**ASSIGNMENT**
Retype the lines from the first one in the records down to the line containing "Mel spectrogram, 10.4", counting both, and leave out any pictures.

━━━ EXTRACTED RECORDS

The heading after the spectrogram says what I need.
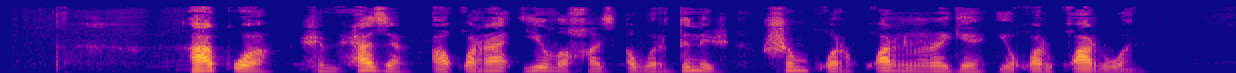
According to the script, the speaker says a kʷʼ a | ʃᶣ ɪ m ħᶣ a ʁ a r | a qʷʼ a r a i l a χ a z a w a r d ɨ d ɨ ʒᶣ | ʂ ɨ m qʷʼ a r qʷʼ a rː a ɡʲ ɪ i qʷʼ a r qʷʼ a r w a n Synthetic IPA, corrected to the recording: a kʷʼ a | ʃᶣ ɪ m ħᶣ a z a r | a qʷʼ a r a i l a χ a z a w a r d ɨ n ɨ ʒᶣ | ʂ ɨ m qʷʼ a r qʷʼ a rː a ɡʲ ɪ i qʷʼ a r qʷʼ a r w a n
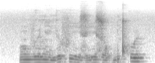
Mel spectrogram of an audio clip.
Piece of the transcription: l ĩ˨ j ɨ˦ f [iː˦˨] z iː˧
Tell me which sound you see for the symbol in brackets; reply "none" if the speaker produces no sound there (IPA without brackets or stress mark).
iː˦˨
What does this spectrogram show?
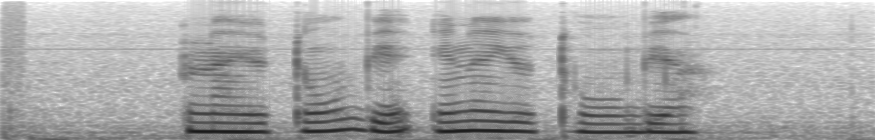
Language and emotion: Russian, sad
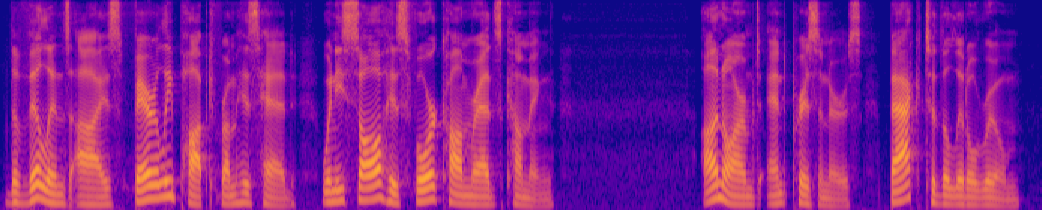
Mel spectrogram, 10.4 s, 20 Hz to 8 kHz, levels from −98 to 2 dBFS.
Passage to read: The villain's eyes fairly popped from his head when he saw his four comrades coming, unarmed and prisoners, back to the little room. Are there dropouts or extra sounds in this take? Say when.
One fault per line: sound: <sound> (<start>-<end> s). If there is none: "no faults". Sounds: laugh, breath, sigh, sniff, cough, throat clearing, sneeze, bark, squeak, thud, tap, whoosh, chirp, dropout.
no faults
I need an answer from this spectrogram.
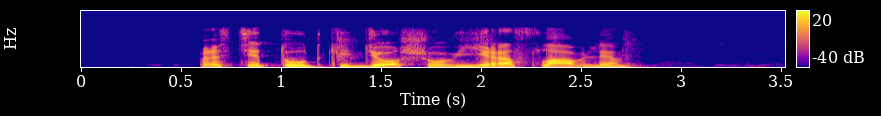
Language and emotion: Russian, neutral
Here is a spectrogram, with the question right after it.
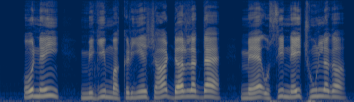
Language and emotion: Dogri, fearful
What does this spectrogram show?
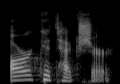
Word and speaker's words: architecture: Notice the pronunciation. I hear a lot of mistakes with this. Even students who have this job title, I hear mistakes. Ar-ka, architecture. Architecture. Architecture.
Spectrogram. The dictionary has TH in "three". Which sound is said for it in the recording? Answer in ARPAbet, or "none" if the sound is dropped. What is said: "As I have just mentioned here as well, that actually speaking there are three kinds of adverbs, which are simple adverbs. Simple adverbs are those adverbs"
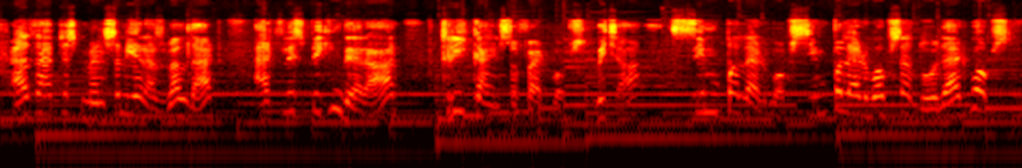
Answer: T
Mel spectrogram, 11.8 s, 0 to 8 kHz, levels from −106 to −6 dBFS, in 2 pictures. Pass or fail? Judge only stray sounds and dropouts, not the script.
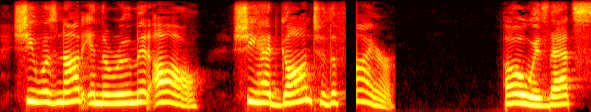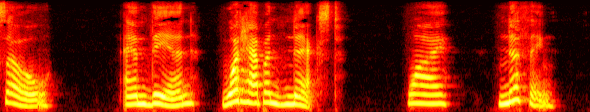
fail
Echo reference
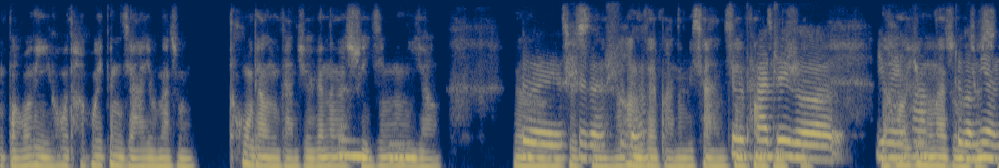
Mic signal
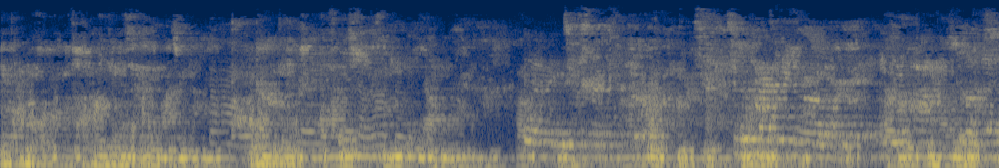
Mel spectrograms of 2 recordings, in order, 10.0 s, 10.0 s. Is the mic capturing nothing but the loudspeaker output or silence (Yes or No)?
No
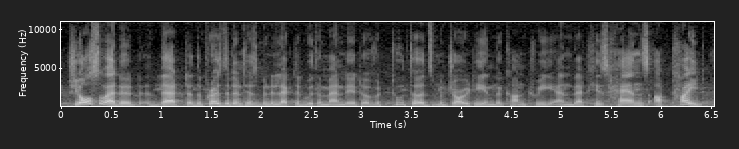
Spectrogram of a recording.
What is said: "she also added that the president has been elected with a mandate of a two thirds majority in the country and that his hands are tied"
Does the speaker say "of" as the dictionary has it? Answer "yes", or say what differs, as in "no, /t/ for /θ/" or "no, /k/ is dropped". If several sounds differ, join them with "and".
yes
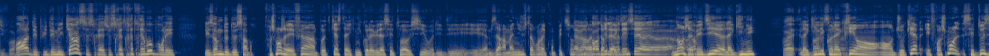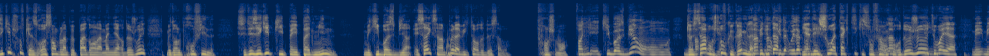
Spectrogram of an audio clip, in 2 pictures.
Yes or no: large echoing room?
no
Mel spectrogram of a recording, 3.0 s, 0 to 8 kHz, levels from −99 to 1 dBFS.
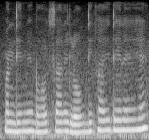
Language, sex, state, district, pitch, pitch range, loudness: Hindi, female, Chhattisgarh, Raipur, 195 Hz, 185-215 Hz, -13 LUFS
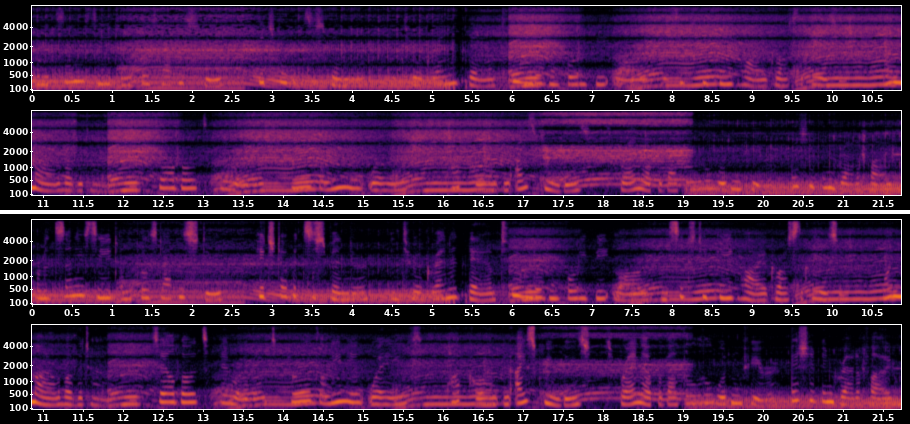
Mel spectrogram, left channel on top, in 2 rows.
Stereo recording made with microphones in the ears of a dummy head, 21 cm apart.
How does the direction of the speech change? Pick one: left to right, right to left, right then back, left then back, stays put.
stays put.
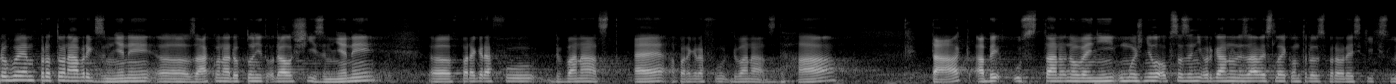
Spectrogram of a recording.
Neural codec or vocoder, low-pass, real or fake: none; 14.4 kHz; real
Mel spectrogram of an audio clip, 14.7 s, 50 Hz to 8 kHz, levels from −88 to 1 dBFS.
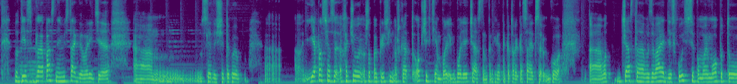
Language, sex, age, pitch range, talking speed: Russian, male, 20-39, 120-150 Hz, 130 wpm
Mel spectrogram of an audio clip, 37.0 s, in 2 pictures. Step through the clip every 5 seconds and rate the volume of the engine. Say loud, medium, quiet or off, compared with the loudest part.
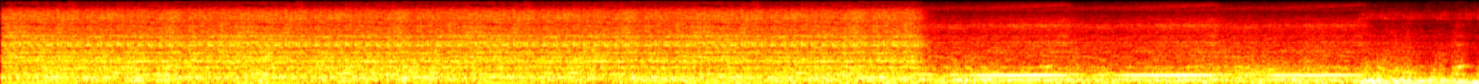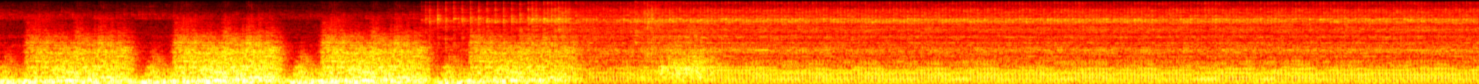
loud, loud, loud, medium, quiet, medium, medium, medium.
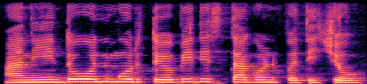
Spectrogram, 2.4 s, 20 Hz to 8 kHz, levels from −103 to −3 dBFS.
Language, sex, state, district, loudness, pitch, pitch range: Konkani, female, Goa, North and South Goa, -15 LUFS, 220 Hz, 205-250 Hz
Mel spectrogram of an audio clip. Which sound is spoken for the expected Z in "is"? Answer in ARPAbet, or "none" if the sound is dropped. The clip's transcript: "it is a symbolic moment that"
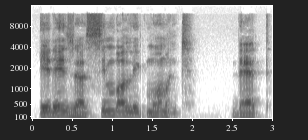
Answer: Z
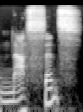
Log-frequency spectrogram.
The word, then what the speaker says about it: Nascence: it's called Nascence, N-A-S-C-E-N-C-E, and that's the title screen.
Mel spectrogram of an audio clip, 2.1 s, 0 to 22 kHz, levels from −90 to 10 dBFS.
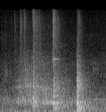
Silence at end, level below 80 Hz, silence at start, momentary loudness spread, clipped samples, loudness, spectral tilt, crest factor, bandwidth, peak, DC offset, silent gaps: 0 s; -36 dBFS; 0 s; 15 LU; under 0.1%; -24 LUFS; -6 dB/octave; 24 dB; 16.5 kHz; 0 dBFS; under 0.1%; none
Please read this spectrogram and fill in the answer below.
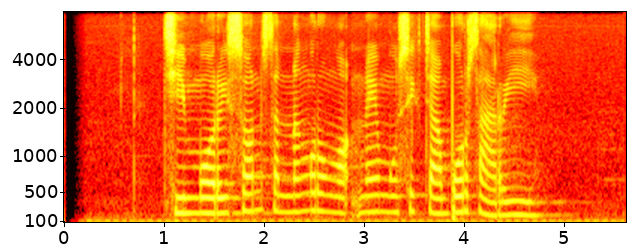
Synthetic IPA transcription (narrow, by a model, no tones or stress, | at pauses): d̥ʒ̥i̤moɾisɔnsənəŋruŋɔʔnemusɪk̚t͡ʃampʊrsaɾi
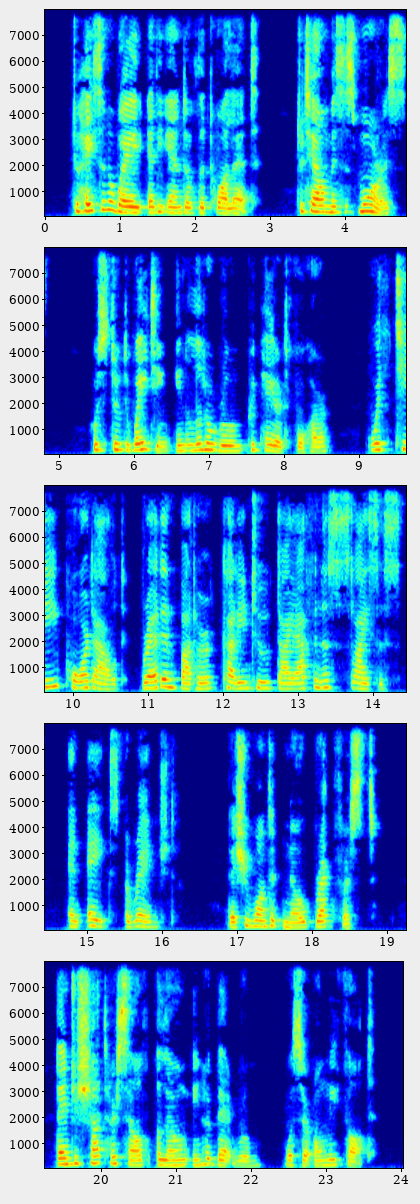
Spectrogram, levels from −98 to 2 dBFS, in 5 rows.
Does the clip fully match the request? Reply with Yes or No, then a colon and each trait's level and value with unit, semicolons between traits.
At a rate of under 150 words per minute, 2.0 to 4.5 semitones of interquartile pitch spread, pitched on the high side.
Yes: slow, 135 wpm; average, 3.7 semitones; high, 215 Hz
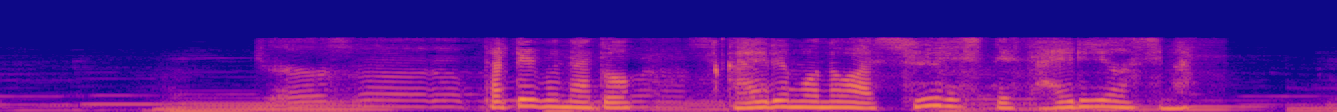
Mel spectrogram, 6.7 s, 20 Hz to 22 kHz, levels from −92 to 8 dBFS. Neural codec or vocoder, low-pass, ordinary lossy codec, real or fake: codec, 32 kHz, 1.9 kbps, SNAC; 5.4 kHz; MP3, 32 kbps; fake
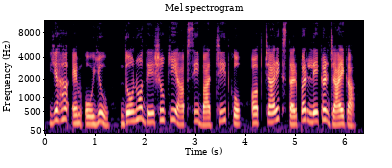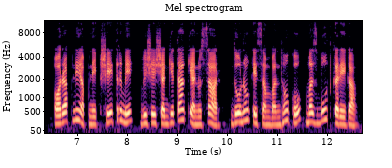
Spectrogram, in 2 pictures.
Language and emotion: Hindi, neutral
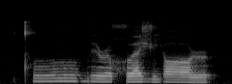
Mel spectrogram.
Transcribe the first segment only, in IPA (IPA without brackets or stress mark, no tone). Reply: tʰ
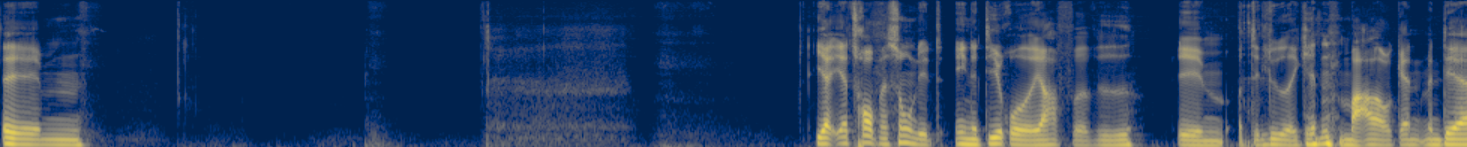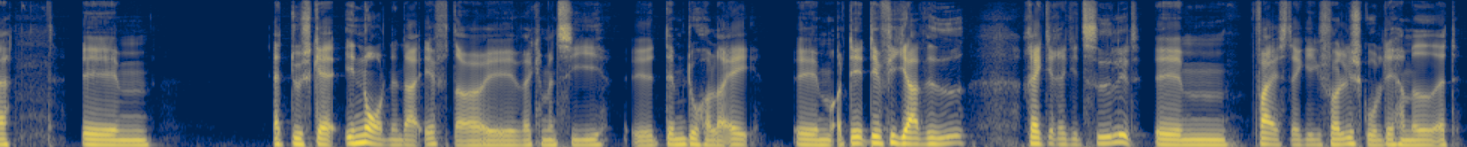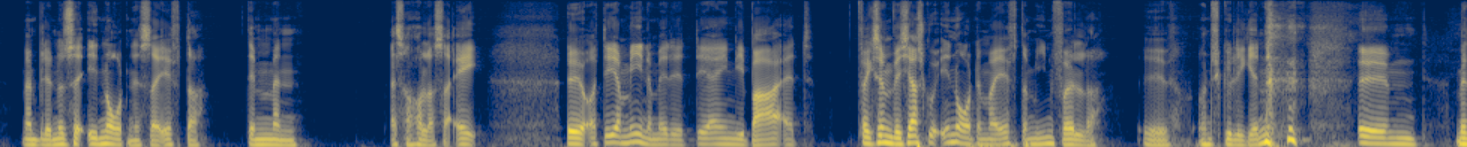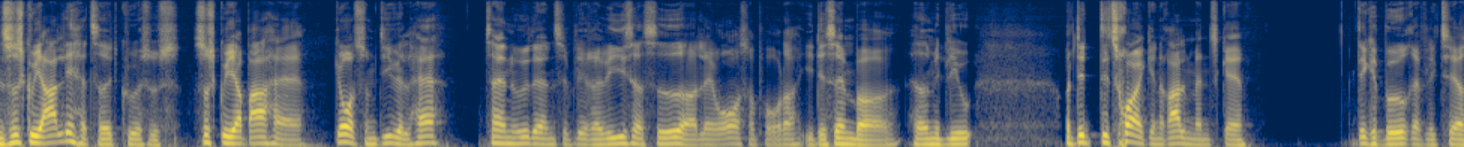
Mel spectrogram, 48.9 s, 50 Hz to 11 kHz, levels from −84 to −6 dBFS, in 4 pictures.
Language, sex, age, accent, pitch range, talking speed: English, male, 30-49, Danish, 110-130 Hz, 180 wpm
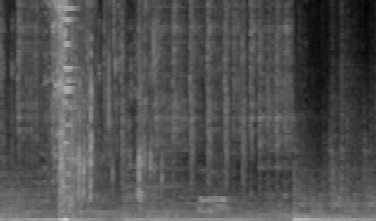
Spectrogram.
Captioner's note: flesh squelches; dramatic music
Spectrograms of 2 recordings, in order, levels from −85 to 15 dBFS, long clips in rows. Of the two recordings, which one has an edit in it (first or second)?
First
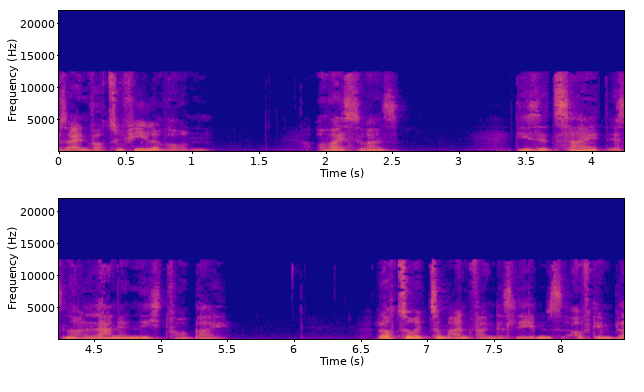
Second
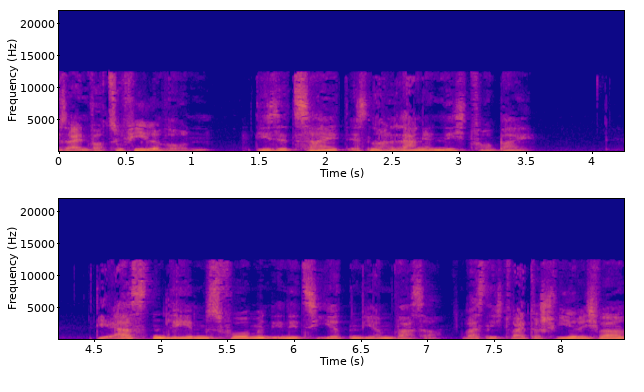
second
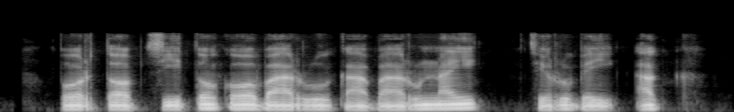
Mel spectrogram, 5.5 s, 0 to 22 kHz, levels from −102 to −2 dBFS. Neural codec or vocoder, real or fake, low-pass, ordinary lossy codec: codec, 16 kHz, 4.8 kbps, FACodec; fake; 7.2 kHz; none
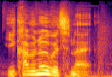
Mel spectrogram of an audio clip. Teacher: there's an inflection on the tonight which suggests that this is a question instead of a statement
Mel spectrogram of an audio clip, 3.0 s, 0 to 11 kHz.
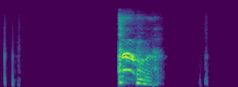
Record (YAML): cough_length: 3.0 s
cough_amplitude: 26724
cough_signal_mean_std_ratio: 0.29
survey_phase: beta (2021-08-13 to 2022-03-07)
age: 18-44
gender: Male
wearing_mask: 'No'
symptom_none: true
smoker_status: Never smoked
respiratory_condition_asthma: false
respiratory_condition_other: false
recruitment_source: REACT
submission_delay: 1 day
covid_test_result: Negative
covid_test_method: RT-qPCR
influenza_a_test_result: Negative
influenza_b_test_result: Negative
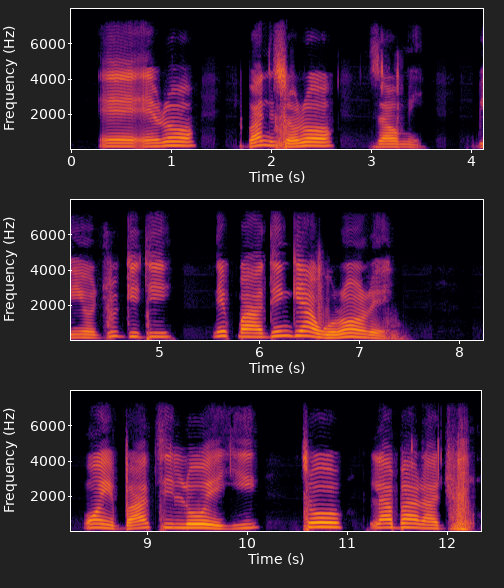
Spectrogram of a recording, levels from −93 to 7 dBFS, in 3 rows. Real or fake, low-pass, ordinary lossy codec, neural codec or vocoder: real; 7.2 kHz; AAC, 48 kbps; none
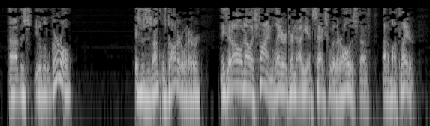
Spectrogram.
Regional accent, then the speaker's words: Dallas, Texas, United States; She later became a lawyer when I was growing up in Dallas.

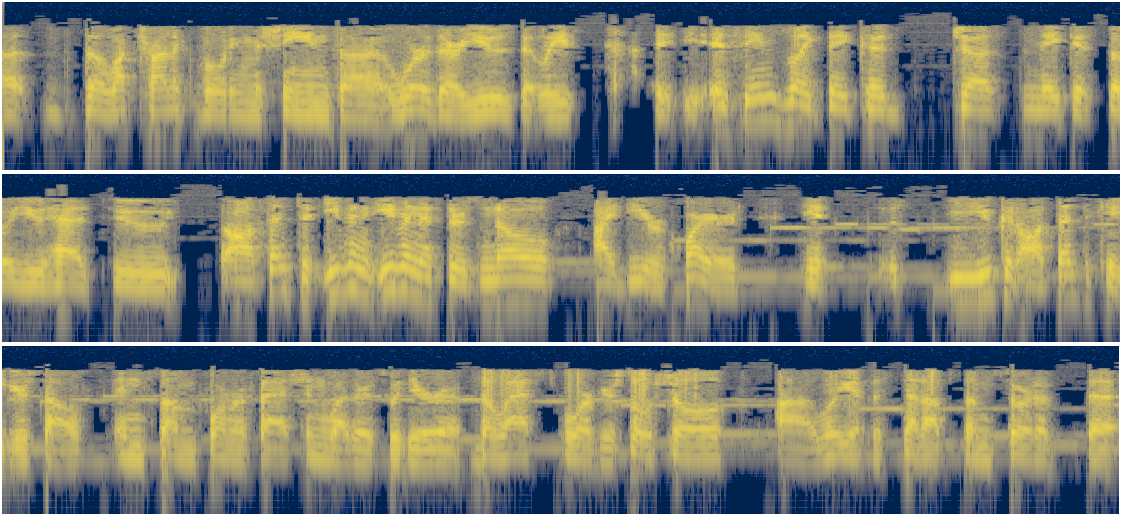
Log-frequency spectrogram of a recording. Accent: New York, United States; my home state of New York

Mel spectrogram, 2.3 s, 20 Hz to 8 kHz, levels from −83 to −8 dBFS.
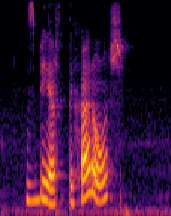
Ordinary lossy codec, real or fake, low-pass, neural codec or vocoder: none; real; none; none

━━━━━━

**OUTPUT BELOW**
The heading after the spectrogram says what I need.
According to the script, the speaker says a kʷʼ a | ʃᶣ ɪ m ħᶣ a ʁ a r | a qʷʼ a r a i l a χ a z a w a r d ɨ d ɨ ʒᶣ | ʂ ɨ m qʷʼ a r qʷʼ a rː a ɡʲ ɪ i qʷʼ a r qʷʼ a r w a n Synthetic IPA, corrected to the recording: a kʷʼ a | ʃᶣ ɪ m ħᶣ a z a r | a qʷʼ a r a i l a χ a z a w a r d ɨ n ɨ ʒᶣ | ʂ ɨ m qʷʼ a r qʷʼ a rː a ɡʲ ɪ i qʷʼ a r qʷʼ a r w a n
Mel spectrogram of an audio clip.
Piece of the transcription: l ĩ˨ j ɨ˦ f [iː˦˨] z iː˧
Tell me which sound you see for the symbol in brackets; reply "none" if the speaker produces no sound there (IPA without brackets or stress mark).
iː˦˨
What does this spectrogram show?
Language and emotion: Russian, sad
Mel spectrogram, 10.4 s, 20 Hz to 8 kHz, levels from −98 to 2 dBFS.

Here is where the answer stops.